Then, in 2016 Obaid-Chinoy received her second Oscar for the biopic documentary “A Girl in the River: The Price of Forgiveness”, which tells the story of a poor young woman who was shot, thrown into a river and she narrowly escaped an attempted “honor” murder by her father and uncle in Pakistan.
A billion people watching: a law has been passed to stop honor killings in Pakistan
After “A Girl in the River: The Price of Forgiveness” was nominated for an Oscar, the director met then Pakistani Prime Minister Nawaz Sharif to ask him to commit to abiding by a law to stop honor killings in her country. .
“I told myself I had to get this law passed. So I urged the Prime Minister [to] show the film, which it did, and it was streamed live on our national television, to millions of homes, ”he says. “[Then] he made this important speech which said: ‘There is no honor in killing a woman’. ”
During a tour of Los Angeles for the 2016 Academy Awards, Obaid-Chinoy announced that Sharif had pledged to change the law, which he “later had to do, because a billion people were watching,” he notes. “I have always believed that it is extremely important to ask, open doors, go out and never underestimate the power of a determined woman.”
Obaid-Chinoy says his job as a documentary maker is to create awareness on difficult topics. “Now it also means that every time something happens, instead of being relegated to the back pages of the news, it’s front page news, people are talking about it, this means there’s this sense of fear of violence against women.” she states.

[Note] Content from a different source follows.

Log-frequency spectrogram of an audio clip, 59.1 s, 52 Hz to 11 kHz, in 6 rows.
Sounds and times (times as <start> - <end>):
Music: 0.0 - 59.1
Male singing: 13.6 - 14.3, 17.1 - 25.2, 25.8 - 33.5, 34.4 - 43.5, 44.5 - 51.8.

But despite the most recent legal advances, millions of women still experience violence around the world.
“It’s a very unfortunate reality to be a woman in today’s world, where we don’t have the control, the rights of our bodies,” she complains, but she remains confident as long as women unite. “The more women talk, the more women hold the torch forward, the harder it will be to continue to have such levels of violence against women.”

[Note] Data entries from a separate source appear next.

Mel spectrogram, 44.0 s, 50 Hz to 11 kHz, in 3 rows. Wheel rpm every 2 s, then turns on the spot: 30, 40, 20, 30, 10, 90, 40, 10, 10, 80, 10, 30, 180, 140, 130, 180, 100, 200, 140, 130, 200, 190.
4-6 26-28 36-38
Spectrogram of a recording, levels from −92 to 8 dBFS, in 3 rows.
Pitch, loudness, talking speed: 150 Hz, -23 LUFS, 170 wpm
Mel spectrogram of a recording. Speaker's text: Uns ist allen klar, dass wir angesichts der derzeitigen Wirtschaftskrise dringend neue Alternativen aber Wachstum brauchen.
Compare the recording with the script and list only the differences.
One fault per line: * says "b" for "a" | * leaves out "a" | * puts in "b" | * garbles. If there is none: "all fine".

On the set of “Ms. Marvel, “she recounts how she had to apply some of her defense of her even with multiple women working on that production.
“I think I made it clear in my first week that I’ve built a career by telling men how they should behave around women,” she says. “I don’t allow men to force me and I certainly don’t allow them to tell me what to do or what not to do. So even those who tried, tried, were immediately told that this was not going to happen.

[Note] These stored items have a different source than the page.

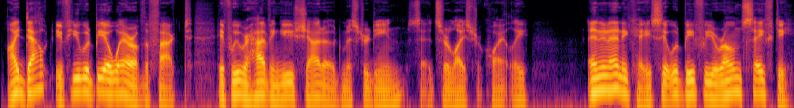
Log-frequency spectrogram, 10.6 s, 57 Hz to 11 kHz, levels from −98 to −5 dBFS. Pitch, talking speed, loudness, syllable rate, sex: 95 Hz, 185 wpm, -21 LUFS, 4.9 syllables/s, male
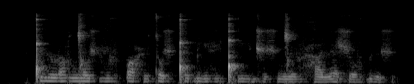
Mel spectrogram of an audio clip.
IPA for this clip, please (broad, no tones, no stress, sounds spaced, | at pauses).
ǃ ʉ ɹ ʌ v ŋ͡ǀ o ʃ vʲ u v ɓ ɑ h ʉ t o ʃ ǃ ʏ ɓ i vʲ ʉ ǃʼ i d͡ʒ ʏ ʃ ŋ͡ǀ ʏ v h a lʲ a ʃ o v ɓ ʉ ʃ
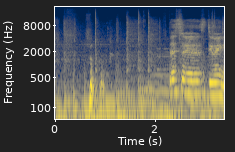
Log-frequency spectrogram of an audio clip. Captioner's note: chuckles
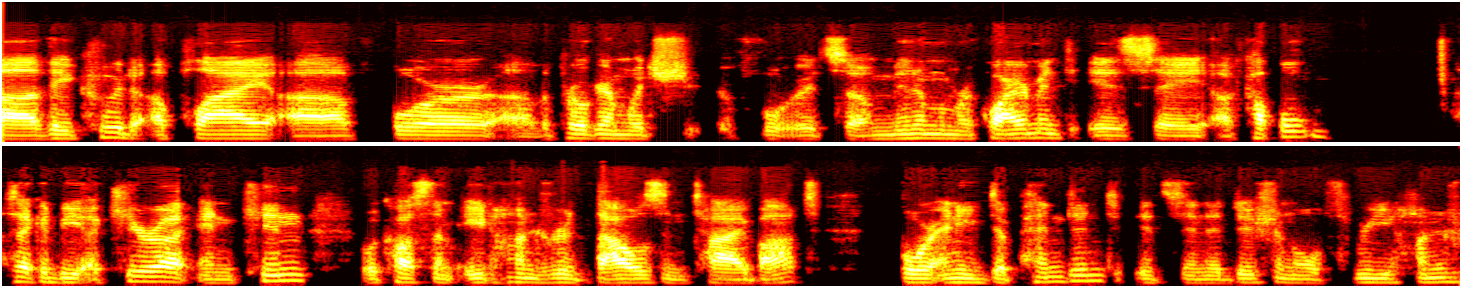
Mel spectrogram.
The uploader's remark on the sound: Thailand Private Client Virtual Round Table. Webinar audio recording.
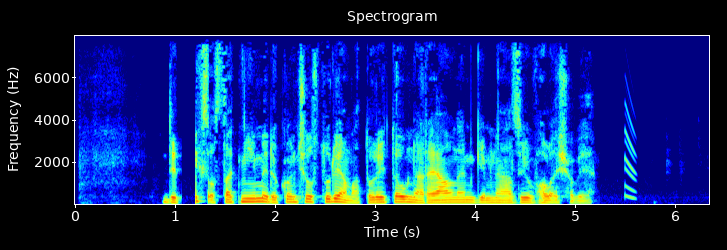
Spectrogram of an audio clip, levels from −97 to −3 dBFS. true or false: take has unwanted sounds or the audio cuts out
true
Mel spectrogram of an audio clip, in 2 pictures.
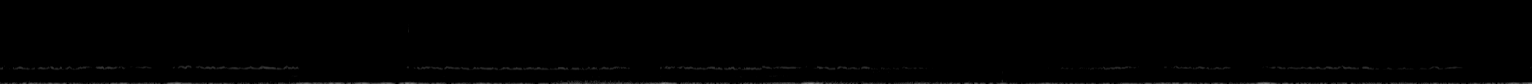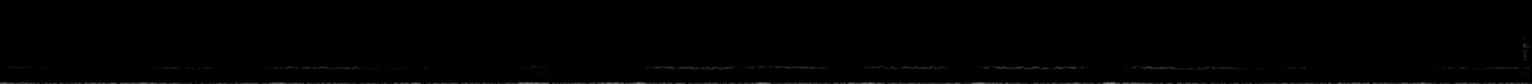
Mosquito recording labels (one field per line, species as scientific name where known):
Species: Anopheles arabiensis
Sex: female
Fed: unfed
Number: one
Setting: cup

The future: between Pakistan and Hollywood
And now that he’s finished his first live action, scripted production, his plans have expanded. “I’ve been a documentary filmmaker for 20 years this year and will continue to use documentaries as a medium, but now I find myself more drawn to this point in my life, to telling stories through Hollywood fiction,” she says.
However, he has no plans to abandon his documentary roots. “I’m going to tell stories that have some sort of underlying theme or connection, or something that in the layers of the story, you will find that it is very meaningful and that you will walk away with the movies or the TV series or whatever I create knowing that there was a mission behind.
Obaid-Chinoy was born in Pakistan. After high school, he came to the United States where he completed his undergraduate degree from Smith College and graduate school at Stanford University. Then, he shared his life and his work between North America and Europe, before returning to Pakistan in 2008, where he has been working and raising his family ever since.
“I think it’s so important for people like me, who are able to have one foot in the West and one in the East, to invest in the ecosystem for women, so that I can teach them to make films, or work in films and to have more women like me emerge from there, ”he observes.